Wednesday, January 3, 2007

Secret Thoughts of the Vacuous

Op-ed columnist Maureen Dowd spent her entire column informing us what major figures, such as Sen. Hillary Clinton and President George H.W. Bush were really thinking at President Gerald Ford’s funeral. (“James Baker’s secret thoughts belied his poker face: ‘I tried to help you out, son, but you’re too dang stubborn. Or ‘resolute,’ as you say. Stubolute. A clear case of TMC — too much Cheney.’ Dick Cheney’s bubble was trouble: ‘I’m surging, I’m surging, I’m surging.’”)

And Dowd’s bubble? “I don’t really have anything to say. But when do I ever? Maybe this will fool them again.”

Sunday, December 10, 2006

Hurrah, Iraq report divides GOP: NYTimes

Apparently, we're supposed to believe from this New York Times headline of Dec. 10 that Republican Party is deeply divided between moderates and conservatives over the Iraq Study Group report. And that, by implication, means more bad news for President Bush.

Report on Iraq Exposes a Divide Within the G.O.P.


WASHINGTON, Dec. 9 — The release of the report by the bipartisan Iraq Study Group this week exposed deep fissures among Republicans over how to manage a war that many fear will haunt their party — and the nation — for years to come.

A document that many in Washington had hoped would pave the way for a bipartisan compromise on Iraq instead drew sharp condemnation from the right, with hawks saying it was a wasted effort that advocated a shameful American retreat.
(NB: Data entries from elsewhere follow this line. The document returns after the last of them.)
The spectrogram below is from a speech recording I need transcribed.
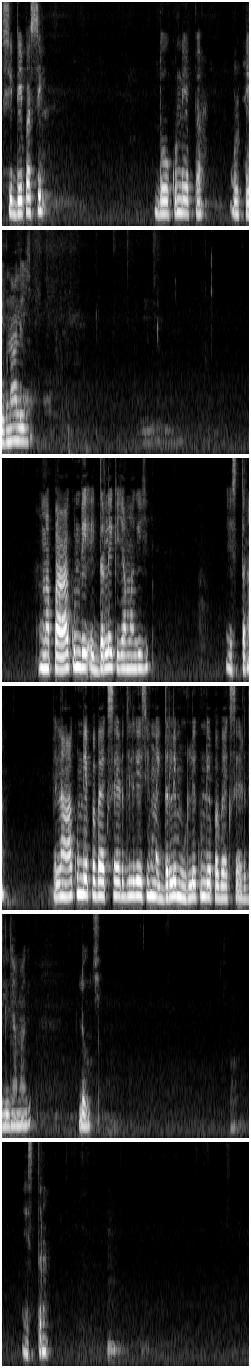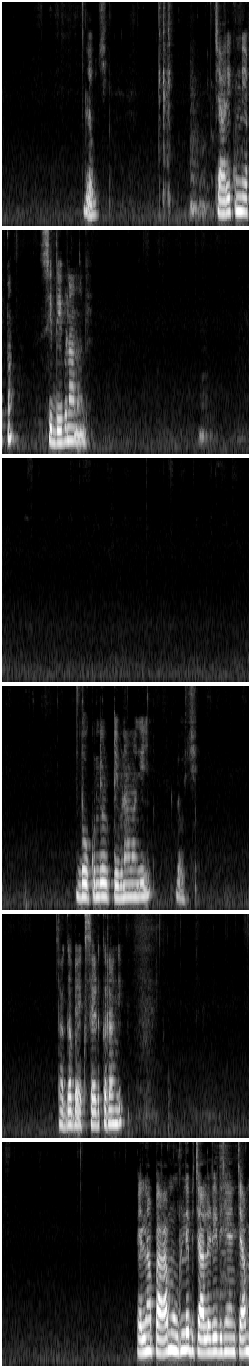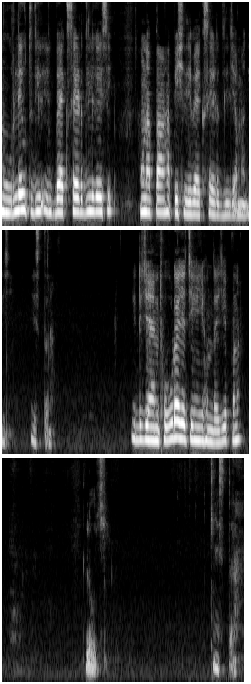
ਸਿੱਧੇ ਪਾਸੇ ਦੋ ਕੁੰਡੇ ਆਪਾਂ ਉਲਟੇ ਬਣਾ ਲਏ ਜੀ ਹੁਣ ਆਪਾਂ ਆਹ ਕੁੰਡੇ ਇੱਧਰ ਲੈ ਕੇ ਜਾਵਾਂਗੇ ਜੀ ਇਸ ਤਰ੍ਹਾਂ ਪਹਿਲਾਂ ਆਹ ਕੁੰਡੇ ਆਪਾਂ ਬੈਕ ਸਾਈਡ ਦੀ ਲਗਾਏ ਸੀ ਹੁਣ ਇੱਧਰਲੇ ਮੂਰਲੇ ਕੁੰਡੇ ਆਪਾਂ ਬੈਕ ਸਾਈਡ ਦੀ ਲਿਜਾਵਾਂਗੇ ਲਓ ਜੀ ਇਸ ਤਰ੍ਹਾਂ ਲਓ ਜੀ ਚਾਰੇ ਕੁੰਡੇ ਆਪਾਂ ਸਿੱਧੇ ਬਣਾਵਾਂਗੇ ਦੋ ਕੁੰਡੇ ਉਲਟੇ ਬਣਾਵਾਂਗੇ ਜੀ। ਲਓ ਜੀ। ਧਾਗਾ ਬੈਕ ਸਾਈਡ ਕਰਾਂਗੇ। ਪਹਿਲਾਂ ਪਾ ਮੂਰਲੇ ਵਿਚਾਲੜੇ ਡਿਜ਼ਾਈਨ ਚ ਆ ਮੂਰਲੇ ਉੱਤ ਦੀ ਬੈਕ ਸਾਈਡ ਦੀ ਲਗਾਈ ਸੀ। ਹੁਣ ਆਪਾਂ ਆਹ ਪਿਛਲੀ ਬੈਕ ਸਾਈਡ ਦੀ ਲਿਜਾਵਾਂਗੇ ਜੀ, ਇਸ ਤਰ੍ਹਾਂ। ਇਹ ਡਿਜ਼ਾਈਨ ਥੋੜਾ ਜਿਹਾ ਚੇਂਜ ਹੁੰਦਾ ਜੀ ਆਪਣਾ। ਲਓ ਜੀ। ਇਸ ਤਰ੍ਹਾਂ।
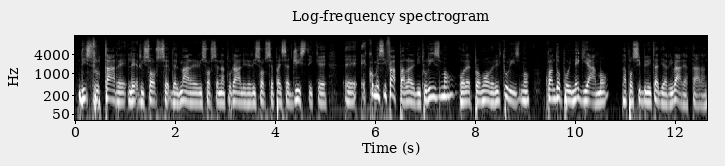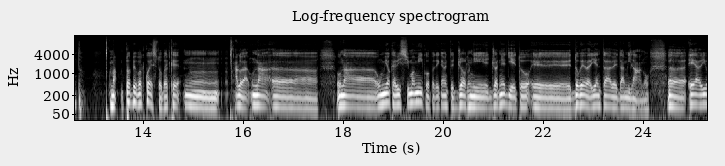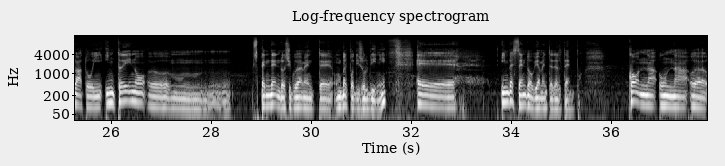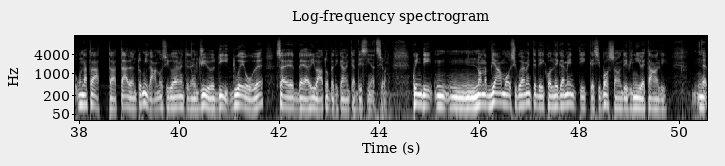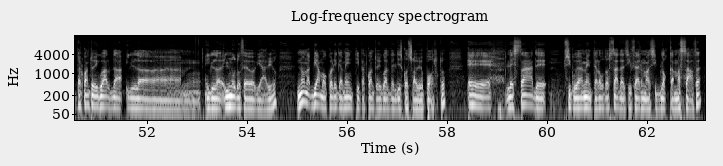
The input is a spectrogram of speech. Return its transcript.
di sfruttare le risorse del mare, le risorse naturali, le risorse paesaggistiche eh, e come si fa a parlare di turismo, voler promuovere il turismo, quando poi neghiamo la possibilità di arrivare a Taranto? Ma proprio per questo, perché mh, mm, allora, una, uh, una, un mio carissimo amico praticamente giorni, giorni addietro eh, doveva rientrare da Milano, uh, è arrivato in, in treno uh, spendendo sicuramente un bel po' di soldini e investendo ovviamente del tempo con una, uh, una tratta Taranto-Milano sicuramente nel giro di due ore sarebbe arrivato praticamente a destinazione. Quindi mh, mm, non abbiamo sicuramente dei collegamenti che si possano definire tali eh, per quanto riguarda il, uh, il, il, nodo ferroviario, non abbiamo collegamenti per quanto riguarda il discorso aeroporto e le strade sicuramente l'autostrada si ferma, si blocca a Massafra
Read the complete story, though, you'll find that the two sides separated by the divide are not of equal size. Only two "moderate" Republicans are quoted down in the story in two short graphs. The bulk of the story quotes more conservative Republicans who regard the ISG report as something close to rubbish. More reporting should have been done to support the headline. Or maybe a better headline would have been: "Most Republicans Believe Iraq Report is Dead on Arrival."

Also deep in the story is a short description of how Democrats are divided by the report. Yet, none of that deserves higher play or a part of the headline, in the view of the NYT's non-editors.

By the way, it's not the "Bipartisan Iraq Study Group," as it is constantly named by so many in the media, including folks at the New York Times, who want to burnish it with more credibility than it deserves. The word "bipartisan" has been used so often before the title that some readers can't be blamed if they think the word is part of the title.